Blackwell's opponent, Democrat Ted Strickland, has been canvassing in Latino neighborhoods and festivals and taking care to provide Spanish-language versions of campaign literature, campaign spokesman Isaac Baker said.
Jay Pérez, a Columbus attorney and Democratic judicial candidate unrelated to John Pérez (nor is he Tejano sensation Jay Pérez of San Antonio), said he noticed the uptick in political interest in the Latino community as immigration and other issues caught the eye of Latinos.
Pérez, a Cuban-American born in New York, said Latinos sometimes feel unfairly treated in U.S. courts on issues such as divorce and child custody when an estranged couple includes a citizen or legal immigrant and an undocumented immigrant. In those cases some Latinos feel the courts give less weight to the position of the undocumented, Pérez said.
``Being undocumented is a very difficult life,'' he said. Undocumented Latinos hope increased political activism will improve their situation, particularly with legal access to jobs.
The issue is before Congress, and Ohio and other states are moving to tighten undocumented immigration rules.
Mass demonstrations last spring reflected a determination to fight tough immigration restrictions. ``In another sense, it sends them underground'' fearing legal reprisals over their immigration status, Pérez said.
In Pennsylvania, Democratic Gov. Ed Rendell's re-election campaign was careful to expand its usual Latino outreach programs to match Latino growth in the Allentown, Reading and Lancaster areas, spokesman Dan Fee said.
Republican opponent Lynn Swann, the former Pittsburgh Steelers star, has talked with Latino business people and has tried to build relationships with Hispanic clergy.
Swann believes ``our country must find a balance between securing our borders and maintaining a culture of inclusion,'' said Swann campaign spokeswoman Amber Wilkerson, underscoring the double-edged issue of immigration.
In Texas, where border and immigration matters have long been front-burner issues, Gov. Rick Perry won almost 40 percent of the Latino vote in 2002 and is running for re-election with a focus on border security.

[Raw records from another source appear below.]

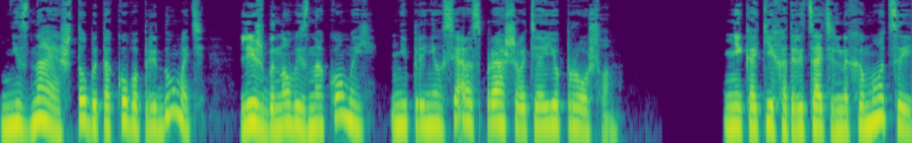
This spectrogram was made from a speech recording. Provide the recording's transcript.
не зная, что бы такого придумать, лишь бы новый знакомый не принялся расспрашивать о ее прошлом. Никаких отрицательных эмоций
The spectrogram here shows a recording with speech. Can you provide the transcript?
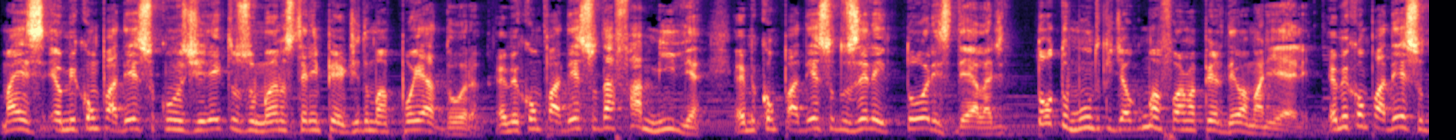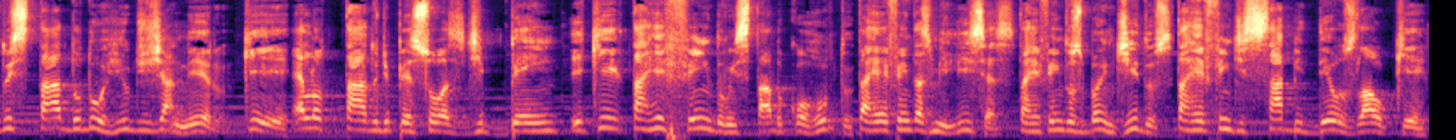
Mas eu me compadeço com os direitos humanos terem perdido uma apoiadora. Eu me compadeço da família. Eu me compadeço dos eleitores dela, de todo mundo que de alguma forma perdeu a Marielle. Eu me compadeço do estado do Rio de Janeiro, que é lotado de pessoas de bem e que tá refém de um estado corrupto, tá refém das milícias, tá refém dos bandidos bandidos, tá refém de sabe Deus lá o que.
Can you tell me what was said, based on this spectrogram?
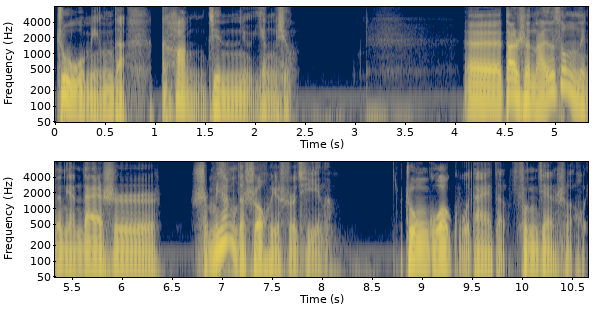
著名的抗金女英雄。呃，但是南宋那个年代是什么样的社会时期呢？中国古代的封建社会，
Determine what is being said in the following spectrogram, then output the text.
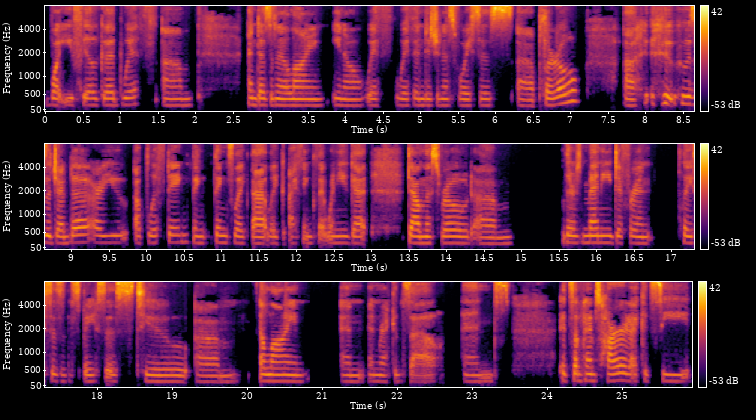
what you feel good with. Um, and doesn't align, you know, with with Indigenous voices, uh, plural, uh, who, whose agenda are you uplifting? Th- things like that. Like i think that when you get down this road um, there's many different places and spaces to um, align and and reconcile. And it's sometimes hard i could see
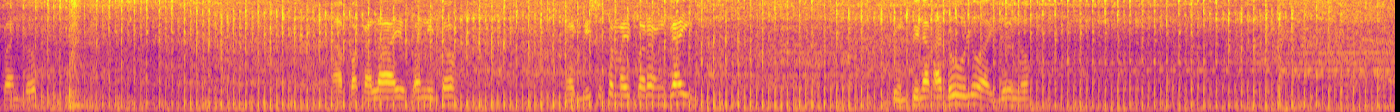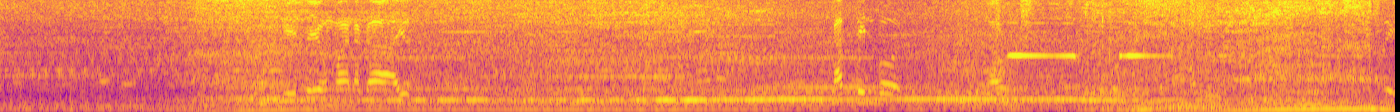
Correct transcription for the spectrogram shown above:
Pando. Napakalayo pa nito. Nag dito sa may barangay. Yung pinakadulo ay doon no. Dito yung mga nag-aayos. Captain Boss. Now. Ay,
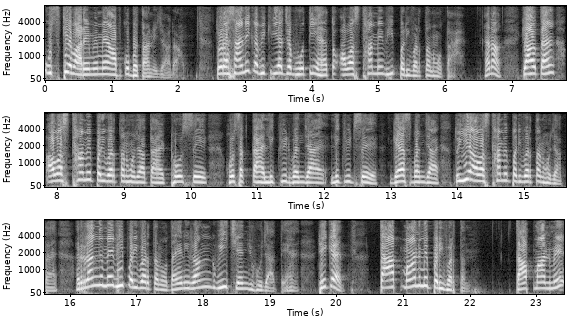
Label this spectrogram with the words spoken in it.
उसके बारे में मैं आपको बताने जा रहा हूँ। तो रासायनिक अभिक्रिया जब होती है तो अवस्था में भी परिवर्तन होता है। है ना? क्या होता है? अवस्था में परिवर्तन हो जाता है। ठोस से हो सकता है लिक्विड बन जाए लिक्विड से गैस बन जाए तो ये अवस्था में परिवर्तन हो जाता है। रंग में भी परिवर्तन होता है, यानी रंग भी चेंज हो जाते हैं। ठीक है? तापमान में परिवर्तन। तापमान में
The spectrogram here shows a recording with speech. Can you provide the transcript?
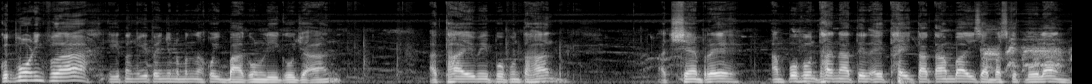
Good morning pala. Kitang kita nyo naman ako'y bagong ligo dyan. At tayo may pupuntahan. At syempre, ang pupuntahan natin ay tayo tatambay sa basketbolan.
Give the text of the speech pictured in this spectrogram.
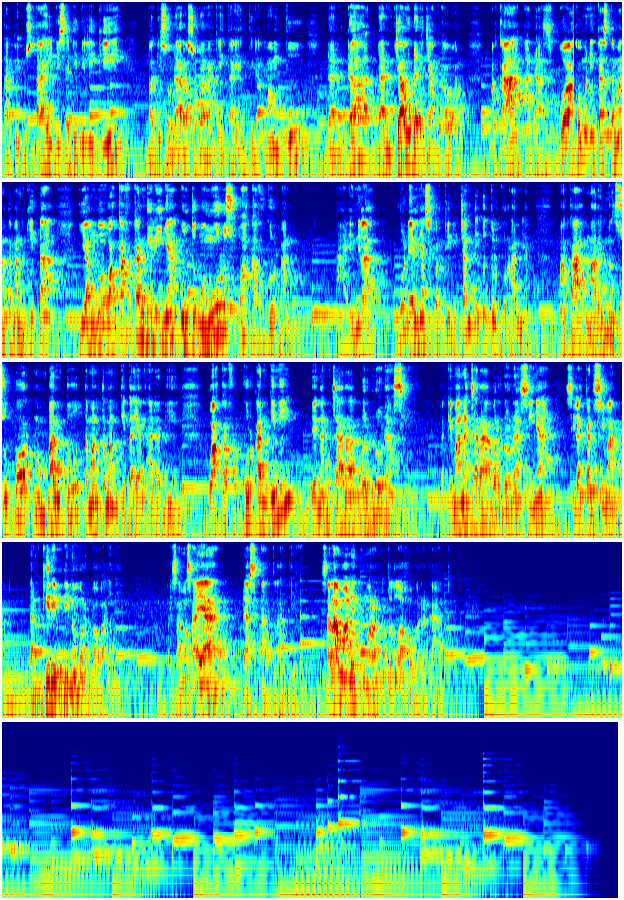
Tapi mustahil bisa dimiliki bagi saudara-saudara kita yang tidak mampu dan da, dan jauh dari jangkauan. Maka ada sebuah komunitas teman-teman kita yang mewakafkan dirinya untuk mengurus wakaf Quran. Nah inilah modelnya seperti ini. Cantik betul Qurannya. Maka mari mensupport, membantu teman-teman kita yang ada di wakaf Quran ini dengan cara berdonasi. Bagaimana cara berdonasinya? Silahkan simak dan kirim di nomor bawah ini. Bersama saya, Das Latif. Assalamualaikum warahmatullahi wabarakatuh.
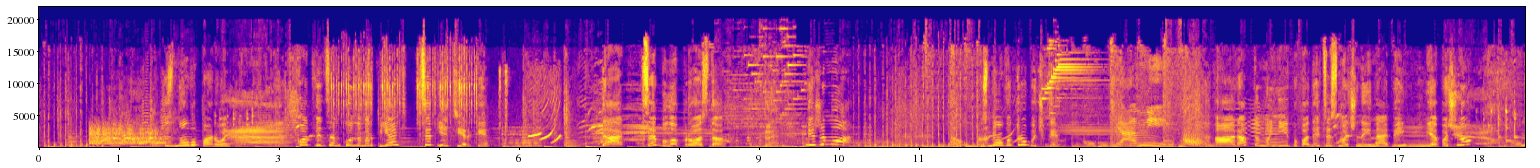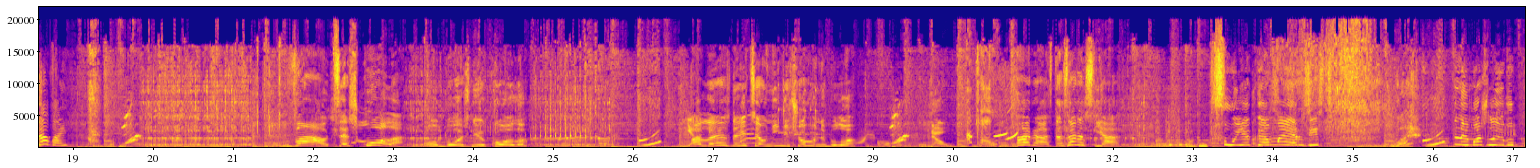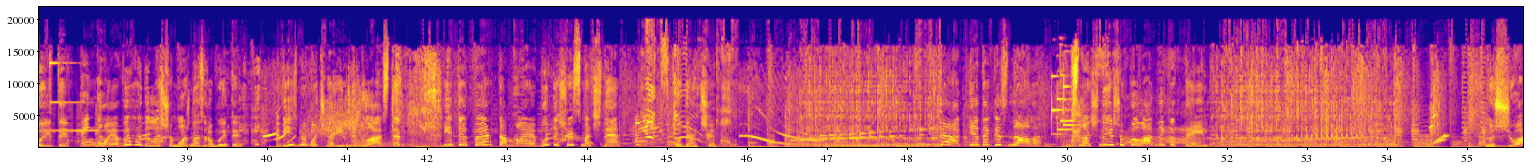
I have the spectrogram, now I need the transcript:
Знову пароль. Код від замку номер 5 – це п'ятірки. Так, це було просто. Біжимо. Знову трубочки. А раптом мені попадеться смачний напій. Я почну? Давай. Вау, це школа! Обожнюю коло. Але, здається, у ній нічого не було. No! Гаразд, а зараз я. Фу, яка мерзість! Неможливо пити. О, я вигадала, що можна зробити. Візьмемо чарівний бластер. І тепер там має бути щось смачне. Удачі. Так, я так і знала. Смачний шоколадний коктейль. Ну що?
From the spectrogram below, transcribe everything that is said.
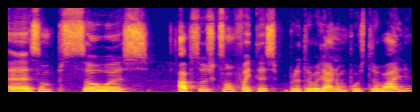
Uh, são pessoas Há pessoas que são feitas para trabalhar num posto de trabalho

A group of Latino members of Congress has announced plans to build on immigration protests by holding workshops to encourage Latinos to become citizens, making them eligible to register and vote. And in Los Angeles, a coalition of Latino, labor unions and religious groups is mounting a summer-long campaign to register 1 million Latino voters.

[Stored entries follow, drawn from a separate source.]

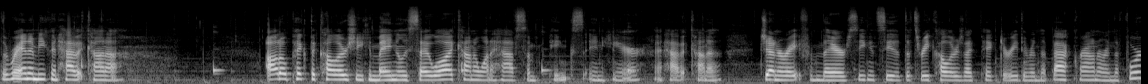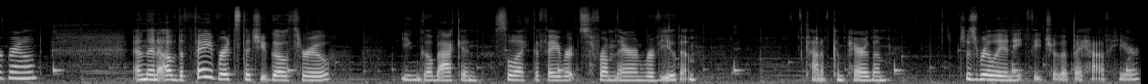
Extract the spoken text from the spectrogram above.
the random, you can have it kind of auto pick the colors. You can manually say, well, I kind of want to have some pinks in here and have it kind of generate from there. So you can see that the three colors I picked are either in the background or in the foreground. And then of the favorites that you go through, you can go back and select the favorites from there and review them. Kind of compare them, which is really a neat feature that they have here.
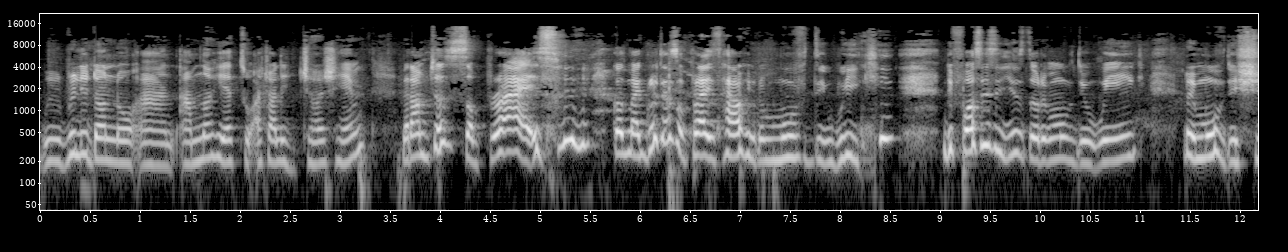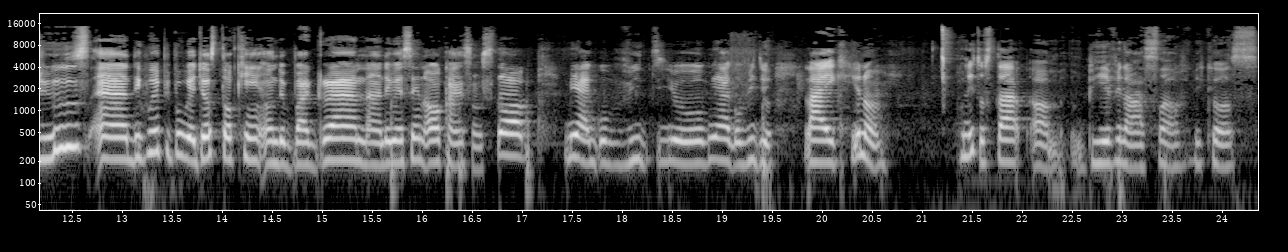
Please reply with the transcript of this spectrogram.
We really don't know and i'm not here to actually judge him but i'm just surprised because my greatest surprise is how he removed the wig. The forces he used to remove the wig remove the shoes and the way people were just talking on the background and they were saying all kinds of stuff. Me i go video me i go video. Like you know we need to start um behaving ourselves because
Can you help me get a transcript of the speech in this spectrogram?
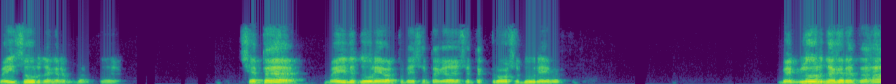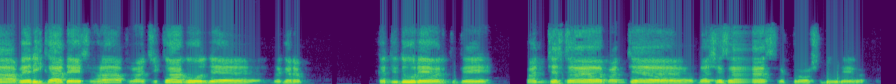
मैसूरुनगरं शत मैल् दूरे वर्तते शत शतक्रोशदूरे वर्तते बेङ्गळूरुनगरतः अमेरिकादेशः अथवा चिकागो नगरं कति दूरे वर्तते पञ्च पञ्चदशसहस्रक्रोशदूरे वर्तते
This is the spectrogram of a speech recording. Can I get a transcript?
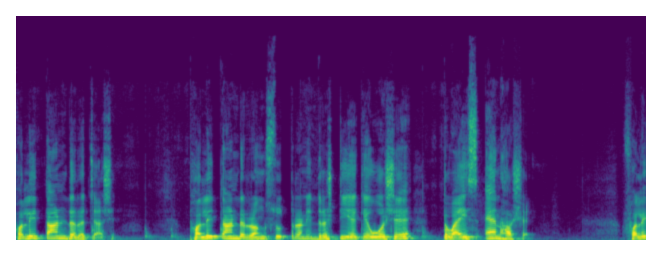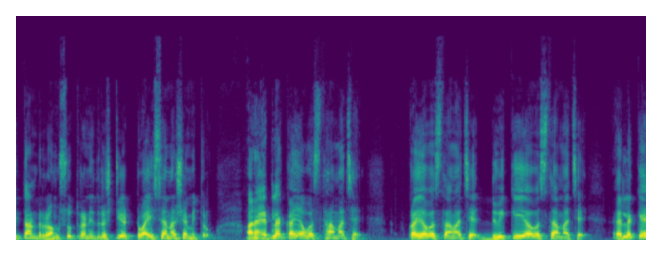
ફલિતાંડ રચાશે. ફલિતાંડ રંગસૂત્રની દૃષ્ટિએ કેવું હશે? ટ્વાઇસ એન હશે. ફલિતાંડ રંગસૂત્રની દ્રષ્ટિએ ટ્વાઇસ એન હશે મિત્રો. અને એટલે કઈ અવસ્થામાં છે? કઈ અવસ્થામાં છે? દ્વિકીય અવસ્થામાં છે. એટલે કે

Except for historically pro-GOP Cuban-Americans, Latinos traditionally have supported Democrats. President Bush captured about 40 percent of the Latino vote in 2004, the most ever for a GOP presidential candidate (and an increase of 5 per cent).
A June poll by the Pew Hispanic Center found that 16 percent of Latinos support Republicans on immigration, down from 25 percent two years ago. Support for Democrats on the issue fell from 39 percent to 35 percent.

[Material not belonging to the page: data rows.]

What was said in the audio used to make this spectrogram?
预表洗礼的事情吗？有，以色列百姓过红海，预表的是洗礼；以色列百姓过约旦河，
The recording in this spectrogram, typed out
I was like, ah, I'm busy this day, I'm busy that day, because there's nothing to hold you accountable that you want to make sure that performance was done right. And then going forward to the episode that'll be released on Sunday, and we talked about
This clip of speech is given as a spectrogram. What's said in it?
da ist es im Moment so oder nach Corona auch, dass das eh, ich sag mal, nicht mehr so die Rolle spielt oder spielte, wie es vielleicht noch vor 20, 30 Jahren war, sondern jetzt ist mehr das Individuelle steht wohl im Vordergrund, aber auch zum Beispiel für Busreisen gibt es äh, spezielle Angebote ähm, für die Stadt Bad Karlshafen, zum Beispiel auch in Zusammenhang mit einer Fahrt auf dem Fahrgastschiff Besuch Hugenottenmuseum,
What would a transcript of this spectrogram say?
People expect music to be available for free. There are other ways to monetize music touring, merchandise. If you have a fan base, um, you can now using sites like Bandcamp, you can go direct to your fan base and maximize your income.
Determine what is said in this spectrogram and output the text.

Somewhere in the middle, you can find people like Henry Taramona, 21, a Peruvian-born New York City resident who travels with his mother each summer weekend selling T-shirts and Latino items at ethnic festivals from Boston to Orlando, Fla.
Taramona, who hedged on his citizenship status, said the coast-to-coast debate on immigration had convinced him Hispanics could exert political muscle in the United States.
``Now we have a chance to be part of the process,'' said Taramona, arranging his vendor's booth in a Cleveland parking lot with Cuban and Puerto Rican flags, Dominican Republic ball caps and El Salvador T-shirts.
His goal if he could vote? ``Help my people,'' he said. ``Give them opportunities, schools.''
Associated Press writers April Castro in Austin, Texas, and Peter Jackson in Harrisburg, Pa., contributed to this report.
Summary Box: Immigration issues get attention of Latinos
HOW MANY LATINOS IN U.S.? 14 percent of the population, about half that share of the electorate.
HOW TO REACH LATINO VOTERS? Spanish-language newspapers and broadcast outlets, ethnic festivals and Hispanic businesses.
HOW DO LATINOS VOTE? Cubans-Americans historically favor the GOP, but other Hispanic-Americans traditionally have backed Democrats.